Skiriou
3°59′25.4″W
48°18′23.9″N
St-Rivoal
3°59′46.4″W
48°20′55.8″N
low 46 °F
high 57 °F
26,904 steps
11.9 miles

I woke to the sound of church bells: The church in nearby Brasparts was celebrating Easter. The bells seemed to go on for an hour or more, as I broke down my tent and got ready to go.

I still hadn’t seen the owners, so left money at their doorstep while I was getting ready to leave. As I was putting my backpack on, one of them hurried up, concerned that I’d paid something like 0.50€ too much, and insisted I wait while she counted out my change.1

The day was going to be a short one; a little bit further ahead was a regional park with no accomodations, so I was aiming just for the not-very-distant town of Saint-Rivoal, which had a gîte. I probably left the campsite around 11 AM, maybe a little earlier, and reached Saint-Rivoal a little after 2 PM.

This is a trail similar to one from the previous day, between two slopes perhaps five feet high; brambles top the one on the left, and trees on the right.  The trail runs south-southeast, and is fairly wide and flat, but the middle is covered with mud and water.
Another trail that had become a rivulet. This one was a little stronger than the previous day’s, but the trail was still wide enough that water didn’t get into my shoes.

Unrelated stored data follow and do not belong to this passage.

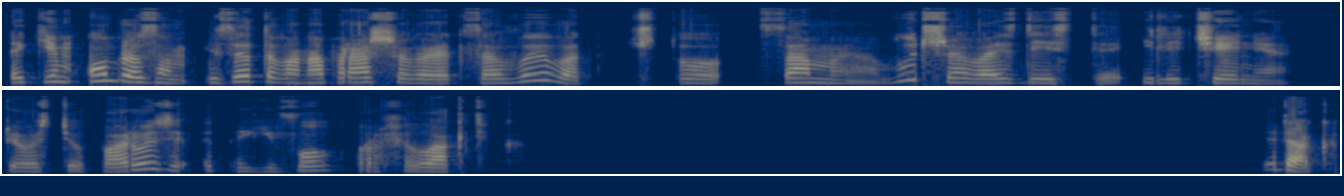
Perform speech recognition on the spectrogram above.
Таким образом, из этого напрашивается вывод, что самое лучшее воздействие и лечение при остеопорозе – это его профилактика. Итак,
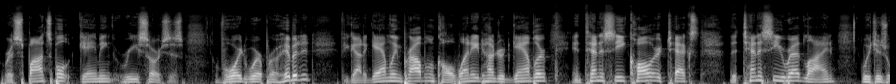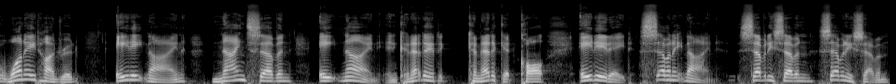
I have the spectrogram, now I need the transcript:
responsible gaming resources. Void where prohibited. If you got a gambling problem, call 1-800-GAMBLER. In Tennessee, call or text the Tennessee Red Line, which is 1-800- 889 9789. In Connecticut, Connecticut call 888 789 7777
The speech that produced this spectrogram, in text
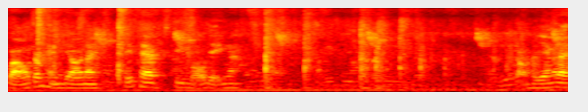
vào cắm hẹn giờ này. Tiếp theo ghim bộ điện nè. Chọn thời gian ở đây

It was a good thing that I arrived early: When I was finally able to contact somebody, I learned that the gîte had been completely booked, presumably for an Easter weekend thing. They helpfully suggested I try the next town over, Saint-Cadou. This was another hour or more away, but my only other option would be to walk another 20 miles to the next town, Huelgoat, which would have been ambitious for 3 PM.2

The hike wasn’t the most pleasant, perhaps because I’d been mentally prepared for a short day. Part of the way was along a somewhat major road, so I needed to step over to the shoulder every few minutes for passing cars. Once off the road, there were were also several fallen trees to scramble over or around.

Once I made it to Saint-Cadou, I found the Gîtes de l’école, a former schoolhouse, and knocked, only for the woman answering the door to tell me they weren’t yet open for the season. Then she asked me to wait, went inside, and came back out ten minutes later telling me they could give me a bed after all, but making sure I understood they wouldn’t be able to provide a breakfast or any other services.

I am still incredibly grateful for their kindness; this was not something they needed to do. (Much later on the walk, another owner declined to do so, which was disappointing but reasonable.) If they hadn’t, I probably would have had to camp along the side of the trail.

Around the corner from the gîte was the Irish-themed Pub Saint-Hubert, where I had a cozy dinner and cider, and then to bed.

Map of the day’s route.

  1. The point is that these were very diligent and honest people. ↩︎

  2. Or to camp on the side of the trail (sauvage), which I was still reluctant to do. ↩︎